In contrast to their fantastic early start against Fulham in the cup last weekend, United this time fell victim to an early goal from Jay Rodriguez. An awkward backpass from Carrick left De Gea with no choice but to attempt to come for the ball with his feet, allowing Rodriguez to knock the ball past him and into the empty net – a calamitous start that riled some of the crowd as if the mix-up had been perpetrated on purpose. This was the twelfth time United had conceded first in the league this year, and is a clear indication that it’s an improvement in the attack, masking defensive deficiencies that has the Reds ahead of their points total from this time last year.
United were soon back on level terms however as Kagawa, who despite playing out of position on the wing, looked like is beginning to find his feet with both the pace and physicality of this league, threaded a long ball through to Rooney who slotted it past the on-rushing Artur Boruc.
The Red Devils kept up the pressure and went ahead in the 27th minute as van Persie swung a free kick right onto Patrice Evra’s head. The Frenchman headed back across goal to an unmarked Rooney who tapped it home from a few yards out. The goal was the definition of simplicity, mixed in with some careless marking.
Welbeck, Van Persie and Kagawa all had further chances before half time, but couldn’t convert leaving the game delicately balanced at the break. There was no doubt United were playing the better football, but as the game against Spurs last week proved, 90+ minutes of concentration would be needed to make sure of maximum points.
The second half was a strange mix of terribly off-form play from United, and increasing levels of self belief from Southampton. In truth nearly almost every player in red must have misplaced a pass or two during the second 45, and it was as if the ghost of the Spurs game was looming large.
Credit to the visitors, they pushed up well, perhaps sensing that United were there for the taking and created a few good chances in the second half, most notably a Ricky Lambert free kick that De Gea pushed wide.
Sir Alex waited until the 63rd minute to make his first substitution, Ferdinand for Smalling, with a probable eye on steading the defence. Anderson soon followed (as is customary after 70ish mins) with Rafael entering the fold, and Jones pushing up to midfield. 3 minutes later Nani came on for Kagawa and United had their brightest spell for the whole second half culminating in a headed goal for Robin van Persie which was adjudged to be offside.

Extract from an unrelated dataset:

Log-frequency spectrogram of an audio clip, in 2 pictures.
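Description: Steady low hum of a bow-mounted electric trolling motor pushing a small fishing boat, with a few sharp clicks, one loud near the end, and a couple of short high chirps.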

With depressing familiarity as the half wore on, United sunk deeper and deeper, playing into the hands of Southampton who had nothing to lose by throwing as many men forward as possible. Having seen cross-town rivals City only manage a draw at bottom of the league QPR last night, the importance of extending their lead to 7 points was known to players and fans alike and so the atmosphere became more tense with every misplaced pass or foul.
Whilst it may be fair to say that the fans could expect United to be able to play their way out from under so much pressure from a newly promoted side, i sometimes get a sense from the stands that any mistake from any of our players must be punished with a torrent of abuse. Indeed, an increasingly vocal contingent of the Old Trafford crowd appear so spoiled by success that the thought of Southampton getting anything from the game is like a personal insult. Some would do well to remember that mistakes do happen, and they’re almost never deliberate. The label of ‘supporter’ cannot, in its most literal sense, by applied to some of the inhabitants of the Theatre of Dreams which is both a shame for them and the players they watch every week.

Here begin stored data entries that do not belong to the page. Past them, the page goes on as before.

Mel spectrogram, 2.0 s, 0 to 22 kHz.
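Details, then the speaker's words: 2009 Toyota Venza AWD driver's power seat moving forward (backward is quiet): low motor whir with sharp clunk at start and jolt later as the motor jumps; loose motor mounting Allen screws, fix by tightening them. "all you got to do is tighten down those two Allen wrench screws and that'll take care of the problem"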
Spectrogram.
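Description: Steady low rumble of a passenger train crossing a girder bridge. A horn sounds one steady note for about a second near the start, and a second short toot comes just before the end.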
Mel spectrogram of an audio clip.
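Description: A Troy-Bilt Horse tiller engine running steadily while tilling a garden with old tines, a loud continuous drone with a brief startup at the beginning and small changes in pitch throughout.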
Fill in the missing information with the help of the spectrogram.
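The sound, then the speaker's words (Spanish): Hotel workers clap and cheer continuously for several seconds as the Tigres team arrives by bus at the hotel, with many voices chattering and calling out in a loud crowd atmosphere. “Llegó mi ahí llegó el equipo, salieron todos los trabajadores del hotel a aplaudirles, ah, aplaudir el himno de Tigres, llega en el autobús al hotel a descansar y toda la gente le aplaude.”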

United saw out the game without any of the previous weekends late drama and were so rewarded with a 7 point lead atop the league with 14 games to go. As mentioned in Sir Alex’s programme notes tonight, complacency must now become the watchword if the red half of Manchester is to celebrate a record 20th top tier title in May.